[Source data]
-------
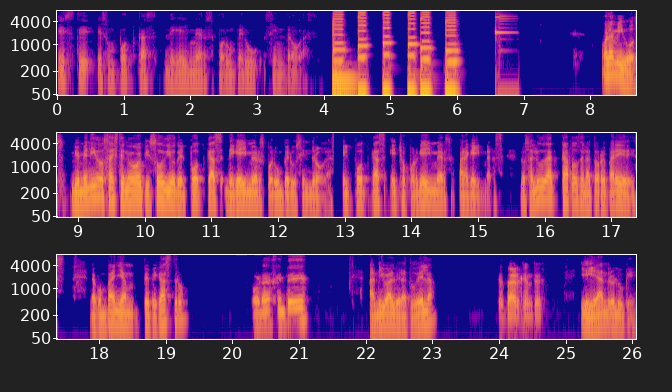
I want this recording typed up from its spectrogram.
Este es un podcast de gamers por un Perú sin drogas. Hola amigos, bienvenidos a este nuevo episodio del podcast de Gamers por un Perú sin drogas, el podcast hecho por gamers para gamers. Los saluda Carlos de la Torre Paredes. Me acompañan Pepe Castro. Hola gente. Aníbal Veratudela. ¿Qué tal gente? Y Leandro Luque.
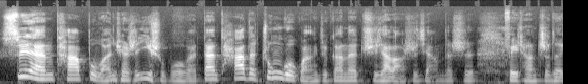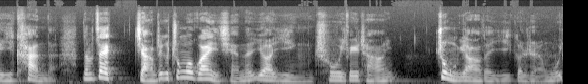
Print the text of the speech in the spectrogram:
虽然它不完全是艺术博物馆，但它的中国馆，就刚才曲霞老师讲的是非常值得一看的。那么在讲这个中国馆以前呢，要引出非常。重要的一个人物，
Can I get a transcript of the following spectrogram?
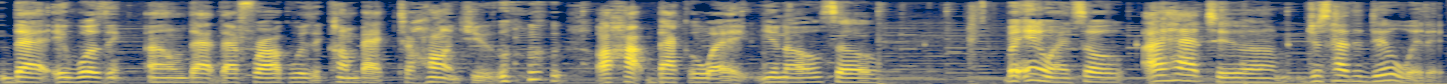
that it wasn't um, that that frog would come back to haunt you or hop back away, you know. So, but anyway, so I had to um, just had to deal with it,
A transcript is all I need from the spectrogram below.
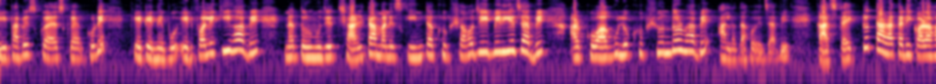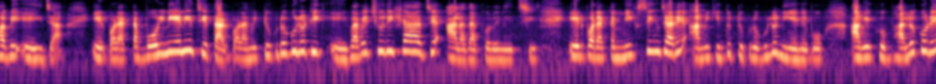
এইভাবে স্কোয়ার স্কোয়ার করে কেটে নেব। এর ফলে কি হবে না, তরমুজের ছালটা মানে স্কিনটা খুব সহজেই বেরিয়ে যাবে আর কোয়াগুলো খুব সুন্দরভাবে আলাদা হয়ে যাবে। কাজটা একটু তাড়াতাড়ি করা হবে, এই যা। এরপর একটা বোল নিয়ে নিচ্ছি, তারপর আমি টুকরোগুলো ঠিক এইভাবে ছুরির সাহায্যে আলাদা করে নিচ্ছি। এরপর একটা মিক্সিং জারে আমি কিন্তু টুকরোগুলো নিয়ে নেব আগে খুব ভালো করে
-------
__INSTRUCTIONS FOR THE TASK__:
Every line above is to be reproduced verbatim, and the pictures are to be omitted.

__SOLUTION TO THE PROBLEM__:
I want this recording typed up from its spectrogram.
Este es un podcast de gamers por un Perú sin drogas. Hola amigos, bienvenidos a este nuevo episodio del podcast de Gamers por un Perú sin drogas, el podcast hecho por gamers para gamers. Los saluda Carlos de la Torre Paredes. Me acompañan Pepe Castro. Hola gente. Aníbal Veratudela. ¿Qué tal gente? Y Leandro Luque.
Print the text of the speech in the spectrogram:
虽然它不完全是艺术博物馆，但它的中国馆，就刚才曲霞老师讲的是非常值得一看的。那么在讲这个中国馆以前呢，要引出非常。重要的一个人物，
Can I get a transcript of the following spectrogram?
that it wasn't um, that that frog would come back to haunt you or hop back away, you know. So, but anyway, so I had to um, just had to deal with it,
A transcript is all I need from the spectrogram below.
এইভাবে স্কোয়ার স্কোয়ার করে কেটে নেব। এর ফলে কি হবে না, তরমুজের ছালটা মানে স্কিনটা খুব সহজেই বেরিয়ে যাবে আর কোয়াগুলো খুব সুন্দরভাবে আলাদা হয়ে যাবে। কাজটা একটু তাড়াতাড়ি করা হবে, এই যা। এরপর একটা বোল নিয়ে নিচ্ছি, তারপর আমি টুকরোগুলো ঠিক এইভাবে ছুরির সাহায্যে আলাদা করে নিচ্ছি। এরপর একটা মিক্সিং জারে আমি কিন্তু টুকরোগুলো নিয়ে নেব আগে খুব ভালো করে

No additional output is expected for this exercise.